-- Provided records follows --
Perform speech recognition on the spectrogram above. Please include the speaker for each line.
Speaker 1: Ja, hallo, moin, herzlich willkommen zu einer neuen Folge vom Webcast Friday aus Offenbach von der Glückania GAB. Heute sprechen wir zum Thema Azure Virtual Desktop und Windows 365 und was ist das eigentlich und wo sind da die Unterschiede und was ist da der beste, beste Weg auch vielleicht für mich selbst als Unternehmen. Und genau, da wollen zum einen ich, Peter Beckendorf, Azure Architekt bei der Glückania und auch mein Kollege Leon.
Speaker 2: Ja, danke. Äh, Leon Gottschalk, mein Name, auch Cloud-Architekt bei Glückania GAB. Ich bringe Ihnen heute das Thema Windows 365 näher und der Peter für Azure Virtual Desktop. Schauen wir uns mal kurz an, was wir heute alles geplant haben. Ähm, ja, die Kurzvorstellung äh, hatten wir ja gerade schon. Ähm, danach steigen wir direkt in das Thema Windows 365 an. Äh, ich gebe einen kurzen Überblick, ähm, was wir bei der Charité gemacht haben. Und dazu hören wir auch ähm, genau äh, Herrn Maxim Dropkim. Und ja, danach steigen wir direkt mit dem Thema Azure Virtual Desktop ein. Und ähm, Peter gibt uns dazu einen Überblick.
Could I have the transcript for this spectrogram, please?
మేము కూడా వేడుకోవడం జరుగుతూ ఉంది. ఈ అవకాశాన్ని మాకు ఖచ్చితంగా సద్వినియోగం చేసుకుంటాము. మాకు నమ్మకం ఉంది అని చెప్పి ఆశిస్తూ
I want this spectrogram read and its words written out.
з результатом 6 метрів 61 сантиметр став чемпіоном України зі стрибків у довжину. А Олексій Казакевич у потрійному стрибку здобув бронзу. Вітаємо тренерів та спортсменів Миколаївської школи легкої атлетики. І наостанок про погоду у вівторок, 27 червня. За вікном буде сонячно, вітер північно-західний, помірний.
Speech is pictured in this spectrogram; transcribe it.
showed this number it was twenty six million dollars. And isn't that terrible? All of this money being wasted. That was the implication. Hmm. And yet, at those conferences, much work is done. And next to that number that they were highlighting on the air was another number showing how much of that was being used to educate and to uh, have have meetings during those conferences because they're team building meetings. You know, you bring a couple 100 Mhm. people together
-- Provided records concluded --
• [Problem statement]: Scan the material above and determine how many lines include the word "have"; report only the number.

• [Answer for the task]: 2